organization
publishing date
type
Contribution to journal
publication status
published
subject
in
Annals of Forest Science
volume
63
issue
7
pages
661 - 672
publisher
EDP Sciences
external identifiers
  • wos:000241381500002
  • scopus:33751535847
ISSN
1286-4560
DOI
10.1051/forest:2006047
language
English
LU publication?
yes
additional info
The information about affiliations in this record was updated in December 2015. The record was previously connected to the following departments: Plant Ecology and Systematics (Closed 2011) (011004000)
id
0356c0a8-2b41-4cdb-8aab-a4320752ed7f (old id 162801)
date added to LUP
2016-04-01 11:45:22
date last changed
2020-01-12 08:32:43
@article{0356c0a8-2b41-4cdb-8aab-a4320752ed7f,
  abstract     = {Ten oak stands in southern Sweden were investigated to evaluate the impact of the root pathogen Phytophthora quercina on mature oaks under field conditions. Phytophthora quercina was present in five of the stands, while the other five stands were used as controls to verify the effect of the pathogen. In each stand, a healthy, a moderately declining and a severely declining tree were sampled. Fine-root length and nutrient status of each tree were analyzed, and the chemistry of the soil surrounding each tree was determined. The results showed that P. quercina can cause substantial reductions in the fine-root length of mature trees under natural conditions. The impact of the pathogen varied depending on tree vitality and season, being most pronounced for declining trees after an unusually dry summer. Despite the significant reduction in live fine-root length of declining trees in Phytophthora-infested stands, no consistent effects were found on the nutrient status of trees. Based on the significant impact of the pathogen on the fine-root systems of declining trees, we suggest that P. quercina contribute to oak decline in southern Sweden at the sites where it is present. No explanation is currently available for the decline of trees in non-infested stands, but the lack of symptoms of root damage indicate, together with the extensive root growth of declining trees, that root pathogens are not involved in the decline at these sites.},
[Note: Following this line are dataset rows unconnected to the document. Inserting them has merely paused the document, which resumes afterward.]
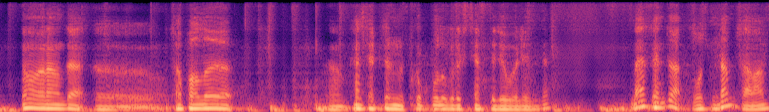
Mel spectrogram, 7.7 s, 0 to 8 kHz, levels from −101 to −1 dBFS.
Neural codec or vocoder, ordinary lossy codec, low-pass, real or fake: codec, 24 kHz, 0.9 kbps, DualCodec; none; 7.2 kHz; fake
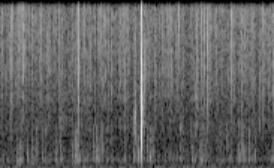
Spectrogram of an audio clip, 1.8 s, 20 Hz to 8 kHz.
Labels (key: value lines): label: biophony, sea urchins (Echinidae)
recorder: SoundTrap 600 or HydroMoth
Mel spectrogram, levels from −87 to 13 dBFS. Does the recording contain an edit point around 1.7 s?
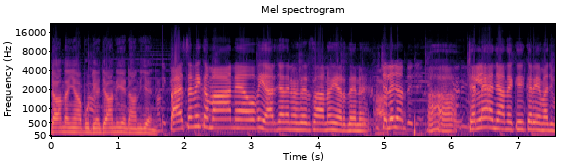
yes; 2 cuts; at 1.7 s, 4.8 s

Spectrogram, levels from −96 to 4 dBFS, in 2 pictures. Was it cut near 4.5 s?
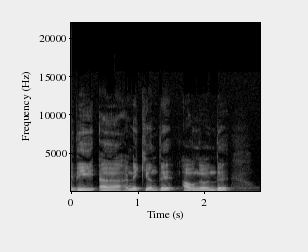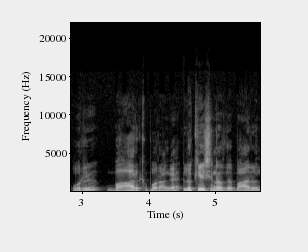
yes; 1 cut; at 4.5 s

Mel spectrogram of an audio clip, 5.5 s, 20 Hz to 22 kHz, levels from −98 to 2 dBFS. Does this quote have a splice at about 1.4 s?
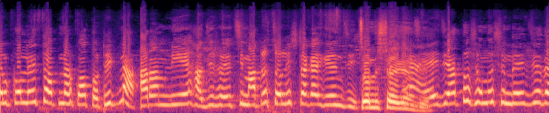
yes; 1 cut; at 1.4 s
  author       = {Jönsson Belyazid, Ulrika and Rosengren, Ulrika},
  issn         = {1286-4560},
  language     = {eng},
  number       = {7},
  pages        = {661--672},
  publisher    = {EDP Sciences},
  series       = {Annals of Forest Science},
  title        = {Can Phytophthora quercina have a negative impact on mature pedunculate oaks under field conditions?},
  url          = {http://dx.doi.org/10.1051/forest:2006047},
  doi          = {10.1051/forest:2006047},
  volume       = {63},
  year         = {2006},
}